Infoshop pushes community progress

By Sam Beard, @SamBeard_DE

Ninety percent of American media outlets are controlled by one of six for-profit companies, such as Viacom, Time Warner and Disney, according to Business Insider.

This is one of the many reasons Carbondale community members have chosen to band together and build person-to-person relationships, said Philip Brewer, a doctoral student in philosophy from Augusta, Ga.

Located at 214 N. Washington St., the Carbondale Infoshop is a place to hold free events, organize actions and get alternative perspectives not found in mainstream political discourse, Brewer said.


“The Carbondale Infoshop acts as a community center and hub for localized community progress,” he said.

The Infoshop distributes news in the form of “zines,” which are small booklets of information as well as a radio show on WDBX. Stacks of free posters are a common sight on the shelves inside. 

Volunteers have been working to get the space up and running again only this time, independent media distribution is only part of the plan.

Sarah Baumgarten, a workshop volunteer, said they will have a grand re-opening weekend in the spring.

Teach-ins ranging from permaculture lessons on composting and gardening, to yoga and free bike repair are in the works for the spring season.

Baumgarten said the Infoshop aims to bring people together in an effort to build a better community from the bottom up.

Baumgarten, a senior from Chicago studying philosophy, said a lot of progress has been made.


Besides removing clutter and cleaning, two of the main projects were constructing pallet walls and installing a paper bag floor.

Pallet walls are just like they sound—recycled wood pallets that would have been thrown away—screwed together to build walls.

A paper bag floor is a little more uncommon. Volunteers cut brown paper bags into strips, glued them to the preexisting concrete and applied stain and varnish.

The effect is similar to a hardwood floor, but a fraction of the cost.

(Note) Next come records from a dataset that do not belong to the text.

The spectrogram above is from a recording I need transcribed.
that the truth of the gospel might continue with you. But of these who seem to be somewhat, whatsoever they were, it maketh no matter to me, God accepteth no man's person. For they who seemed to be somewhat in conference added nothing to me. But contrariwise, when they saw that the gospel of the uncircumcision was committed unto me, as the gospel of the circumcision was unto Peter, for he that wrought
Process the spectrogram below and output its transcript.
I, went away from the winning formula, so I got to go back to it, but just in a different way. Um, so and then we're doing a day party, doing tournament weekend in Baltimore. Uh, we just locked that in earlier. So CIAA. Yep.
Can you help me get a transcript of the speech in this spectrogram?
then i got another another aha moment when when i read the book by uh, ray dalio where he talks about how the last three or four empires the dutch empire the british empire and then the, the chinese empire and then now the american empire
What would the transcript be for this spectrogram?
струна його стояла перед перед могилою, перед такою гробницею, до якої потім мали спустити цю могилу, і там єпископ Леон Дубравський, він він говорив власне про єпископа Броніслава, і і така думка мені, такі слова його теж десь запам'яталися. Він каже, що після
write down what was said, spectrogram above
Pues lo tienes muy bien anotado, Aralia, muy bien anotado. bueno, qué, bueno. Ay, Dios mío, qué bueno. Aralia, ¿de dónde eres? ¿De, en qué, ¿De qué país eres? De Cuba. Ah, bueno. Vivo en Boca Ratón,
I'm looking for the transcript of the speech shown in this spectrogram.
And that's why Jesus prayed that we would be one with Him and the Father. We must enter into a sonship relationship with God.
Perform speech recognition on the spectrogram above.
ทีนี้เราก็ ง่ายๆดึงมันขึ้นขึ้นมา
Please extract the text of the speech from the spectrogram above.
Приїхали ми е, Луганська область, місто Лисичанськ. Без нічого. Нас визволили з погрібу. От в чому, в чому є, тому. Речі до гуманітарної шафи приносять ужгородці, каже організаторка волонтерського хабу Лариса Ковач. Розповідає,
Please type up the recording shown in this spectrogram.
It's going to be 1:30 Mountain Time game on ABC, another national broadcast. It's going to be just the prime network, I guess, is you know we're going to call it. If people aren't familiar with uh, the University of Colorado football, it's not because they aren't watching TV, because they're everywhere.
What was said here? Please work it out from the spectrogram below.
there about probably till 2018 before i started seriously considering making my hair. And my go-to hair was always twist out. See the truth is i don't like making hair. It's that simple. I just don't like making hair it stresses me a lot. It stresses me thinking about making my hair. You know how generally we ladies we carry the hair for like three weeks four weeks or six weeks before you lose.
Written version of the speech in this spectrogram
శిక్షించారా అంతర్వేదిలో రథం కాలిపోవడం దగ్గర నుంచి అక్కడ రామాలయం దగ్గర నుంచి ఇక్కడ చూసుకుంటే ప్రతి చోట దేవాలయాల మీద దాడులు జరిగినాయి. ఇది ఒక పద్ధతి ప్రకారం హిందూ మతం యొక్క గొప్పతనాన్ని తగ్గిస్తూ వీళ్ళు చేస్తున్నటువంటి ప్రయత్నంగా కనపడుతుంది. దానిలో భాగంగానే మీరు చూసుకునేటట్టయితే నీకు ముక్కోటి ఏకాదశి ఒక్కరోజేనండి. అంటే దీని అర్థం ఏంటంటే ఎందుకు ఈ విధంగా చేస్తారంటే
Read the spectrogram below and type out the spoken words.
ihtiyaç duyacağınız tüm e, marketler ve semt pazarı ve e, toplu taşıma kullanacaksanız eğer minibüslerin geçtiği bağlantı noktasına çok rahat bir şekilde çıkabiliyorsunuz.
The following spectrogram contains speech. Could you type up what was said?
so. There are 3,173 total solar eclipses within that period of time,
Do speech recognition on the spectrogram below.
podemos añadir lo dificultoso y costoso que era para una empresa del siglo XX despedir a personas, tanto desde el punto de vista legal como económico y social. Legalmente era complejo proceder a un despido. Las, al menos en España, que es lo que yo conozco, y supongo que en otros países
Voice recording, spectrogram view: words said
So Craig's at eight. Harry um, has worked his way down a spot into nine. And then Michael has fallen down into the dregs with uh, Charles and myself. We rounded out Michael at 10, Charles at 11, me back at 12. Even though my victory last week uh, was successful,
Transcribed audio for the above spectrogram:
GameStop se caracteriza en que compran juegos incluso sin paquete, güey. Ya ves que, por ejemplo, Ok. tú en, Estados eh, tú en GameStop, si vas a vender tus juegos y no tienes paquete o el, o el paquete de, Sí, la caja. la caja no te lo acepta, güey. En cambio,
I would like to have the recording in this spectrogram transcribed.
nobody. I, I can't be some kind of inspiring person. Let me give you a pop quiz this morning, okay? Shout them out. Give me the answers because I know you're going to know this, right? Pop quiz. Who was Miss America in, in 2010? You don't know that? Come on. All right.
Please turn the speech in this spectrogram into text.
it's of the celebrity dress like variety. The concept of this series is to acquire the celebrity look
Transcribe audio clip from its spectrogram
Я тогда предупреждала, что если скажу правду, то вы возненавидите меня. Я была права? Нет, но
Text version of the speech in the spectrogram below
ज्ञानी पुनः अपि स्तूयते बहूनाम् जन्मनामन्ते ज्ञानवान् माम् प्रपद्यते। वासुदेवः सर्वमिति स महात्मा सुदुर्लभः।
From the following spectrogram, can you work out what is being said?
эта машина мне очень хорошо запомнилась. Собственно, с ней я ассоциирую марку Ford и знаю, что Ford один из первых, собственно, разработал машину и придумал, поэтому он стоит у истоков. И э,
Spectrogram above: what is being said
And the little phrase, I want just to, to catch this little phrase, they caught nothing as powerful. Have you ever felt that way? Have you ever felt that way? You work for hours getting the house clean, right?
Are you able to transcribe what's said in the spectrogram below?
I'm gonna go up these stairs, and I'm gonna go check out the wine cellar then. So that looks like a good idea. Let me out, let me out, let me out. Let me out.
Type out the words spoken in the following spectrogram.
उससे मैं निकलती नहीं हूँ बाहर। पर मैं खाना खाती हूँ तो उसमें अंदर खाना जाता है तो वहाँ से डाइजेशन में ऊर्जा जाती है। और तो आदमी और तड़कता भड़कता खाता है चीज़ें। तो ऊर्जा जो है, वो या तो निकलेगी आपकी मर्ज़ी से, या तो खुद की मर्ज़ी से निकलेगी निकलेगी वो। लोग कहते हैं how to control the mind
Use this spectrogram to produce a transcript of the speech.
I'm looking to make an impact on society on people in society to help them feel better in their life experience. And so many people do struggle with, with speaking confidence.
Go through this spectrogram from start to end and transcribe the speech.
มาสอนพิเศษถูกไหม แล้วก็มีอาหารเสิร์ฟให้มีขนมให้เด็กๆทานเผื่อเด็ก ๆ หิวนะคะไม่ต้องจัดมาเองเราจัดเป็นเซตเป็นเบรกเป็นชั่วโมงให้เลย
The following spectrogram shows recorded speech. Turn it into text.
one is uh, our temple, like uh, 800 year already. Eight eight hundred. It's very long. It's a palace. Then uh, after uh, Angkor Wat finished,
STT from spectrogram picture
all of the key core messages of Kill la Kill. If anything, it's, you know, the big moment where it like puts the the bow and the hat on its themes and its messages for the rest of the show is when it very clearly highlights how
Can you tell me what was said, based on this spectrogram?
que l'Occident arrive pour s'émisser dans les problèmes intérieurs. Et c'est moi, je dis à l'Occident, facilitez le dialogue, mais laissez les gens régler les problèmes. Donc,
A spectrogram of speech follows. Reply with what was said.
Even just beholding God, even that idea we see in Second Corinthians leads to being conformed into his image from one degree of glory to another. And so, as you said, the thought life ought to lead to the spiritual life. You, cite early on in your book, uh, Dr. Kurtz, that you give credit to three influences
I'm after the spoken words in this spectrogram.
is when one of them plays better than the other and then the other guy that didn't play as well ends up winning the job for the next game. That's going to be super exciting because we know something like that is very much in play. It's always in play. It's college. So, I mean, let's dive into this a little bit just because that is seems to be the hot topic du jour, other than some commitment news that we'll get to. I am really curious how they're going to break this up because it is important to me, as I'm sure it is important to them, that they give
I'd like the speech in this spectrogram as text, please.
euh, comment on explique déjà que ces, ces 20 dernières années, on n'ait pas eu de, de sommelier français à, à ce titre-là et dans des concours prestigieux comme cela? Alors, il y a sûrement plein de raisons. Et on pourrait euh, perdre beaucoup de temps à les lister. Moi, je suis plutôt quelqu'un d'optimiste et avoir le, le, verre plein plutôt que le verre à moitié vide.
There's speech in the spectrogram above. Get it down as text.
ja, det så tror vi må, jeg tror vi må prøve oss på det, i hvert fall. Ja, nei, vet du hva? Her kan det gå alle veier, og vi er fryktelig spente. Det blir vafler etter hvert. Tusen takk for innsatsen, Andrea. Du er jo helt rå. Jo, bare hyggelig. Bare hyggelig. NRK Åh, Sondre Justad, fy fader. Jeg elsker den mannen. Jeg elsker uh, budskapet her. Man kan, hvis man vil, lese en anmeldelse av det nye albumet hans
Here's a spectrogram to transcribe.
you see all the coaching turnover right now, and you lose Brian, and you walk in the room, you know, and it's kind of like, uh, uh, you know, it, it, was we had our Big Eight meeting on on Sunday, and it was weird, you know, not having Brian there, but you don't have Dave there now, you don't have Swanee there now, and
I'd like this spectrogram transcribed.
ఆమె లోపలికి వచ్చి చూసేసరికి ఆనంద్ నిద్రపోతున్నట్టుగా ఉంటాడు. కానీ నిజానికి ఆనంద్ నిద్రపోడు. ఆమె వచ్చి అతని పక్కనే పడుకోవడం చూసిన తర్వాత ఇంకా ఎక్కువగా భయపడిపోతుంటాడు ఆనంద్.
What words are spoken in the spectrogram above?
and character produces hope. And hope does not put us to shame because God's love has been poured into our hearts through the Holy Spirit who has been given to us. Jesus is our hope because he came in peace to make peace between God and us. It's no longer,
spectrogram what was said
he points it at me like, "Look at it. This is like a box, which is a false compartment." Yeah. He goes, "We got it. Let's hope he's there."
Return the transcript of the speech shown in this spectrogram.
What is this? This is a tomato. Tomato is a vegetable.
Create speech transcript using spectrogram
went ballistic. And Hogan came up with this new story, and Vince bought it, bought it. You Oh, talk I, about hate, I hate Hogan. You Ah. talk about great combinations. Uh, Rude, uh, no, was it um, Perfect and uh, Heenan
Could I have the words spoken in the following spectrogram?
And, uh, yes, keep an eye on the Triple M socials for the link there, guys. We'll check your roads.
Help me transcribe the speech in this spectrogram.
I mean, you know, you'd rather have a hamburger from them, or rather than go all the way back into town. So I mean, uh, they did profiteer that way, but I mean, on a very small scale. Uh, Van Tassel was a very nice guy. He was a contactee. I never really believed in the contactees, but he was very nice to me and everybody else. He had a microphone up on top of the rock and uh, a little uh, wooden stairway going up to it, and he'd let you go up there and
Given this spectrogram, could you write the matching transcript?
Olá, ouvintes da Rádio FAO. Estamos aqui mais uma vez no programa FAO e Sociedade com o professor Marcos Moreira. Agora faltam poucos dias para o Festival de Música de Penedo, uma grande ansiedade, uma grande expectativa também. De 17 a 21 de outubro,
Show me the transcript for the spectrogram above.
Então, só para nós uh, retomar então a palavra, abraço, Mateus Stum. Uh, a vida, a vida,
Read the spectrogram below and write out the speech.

“We were searching for awhile for floor ideas,” Baumgarten said. “The paper bag floor came up several times so we decided to try it out, except with our own little twist. Instead of using Elmer’s glue, we used what we had and made it with wheat paste instead.”

Wheat paste is water and flour mixed together and is used in paper mache.

Baumgarten said the six indoor pallet walls cost about $10.

Schnucks and Brent Ritzel, a graduate student and Infoshop volunteer, donated the bags. The only cost associated with the floor was the stain and clear varnish, Baumgarten said.

Both projects took about two workdays to complete. Baumgarten said the location was chosen for the Infoshop because of its low cost and rich history.

Building owner, Eric Deutsch, has let various community organizations use the location for free for more than a decade.

“The last time the space was used was during the Occupy [Wall Street] movement,” Baumgarten said. “It was once home to the Big Muddy Independent Media Center.”

Some volunteers from the Infoshop have taken to the airwaves to spread ideas to the community.

James Anderson, a doctoral candidate in mass communications and media arts from Greenville, participates in a radio show called the Counter-Power Radio Hour on WDBX.

“The Counter-Power Radio Hour is sort of like the on-air space which parallels what the folks are trying to do at the physical space, being the Infoshop,” Anderson said.

The radio show is the first program on 91.1 FM on Sundays from midnight until 2 a.m.

“The Counter-Power Radio Hour is a show that allows for debate, analyses and discussion of counterculture ideas,” Anderson said.

There are other ways the Infoshop differs from most organizations. It has a horizontal power structure, as opposed to a vertical one, Baumgarten said. Meaning there are no bosses or hierarchy.

Sarah Lewison, an associate professor of radio, television and digital media, said infoshops are a concept that has spread worldwide.

“[Infoshops] are associated with people joining together to create other forms of relations to each other along with self-governance… And making their own media and network so that media could be distributed and circulated,” Lewison said.

The Infoshop volunteers also have goals for starting a soil bank and creating a Subsistence Research Center.

Business and community members donate compostable material to the soil bank so nutrient-rich soil is available for those who need it.

Nick Smaligo, a doctoral candidate in philosophy from Carbondale, said “subsistence” does not refer to “barely surviving.” Instead, subsistence relates labor to helping oneself and one another as opposed to making a profit.

“The aim of the Subsistence Research Center is to produce research and collective experimentation into ecologically restorative, regionally self-sufficient and non-monetary economic practices,” Smaligo said.

To volunteer or for more information, contact the Infoshop by emailing [email protected].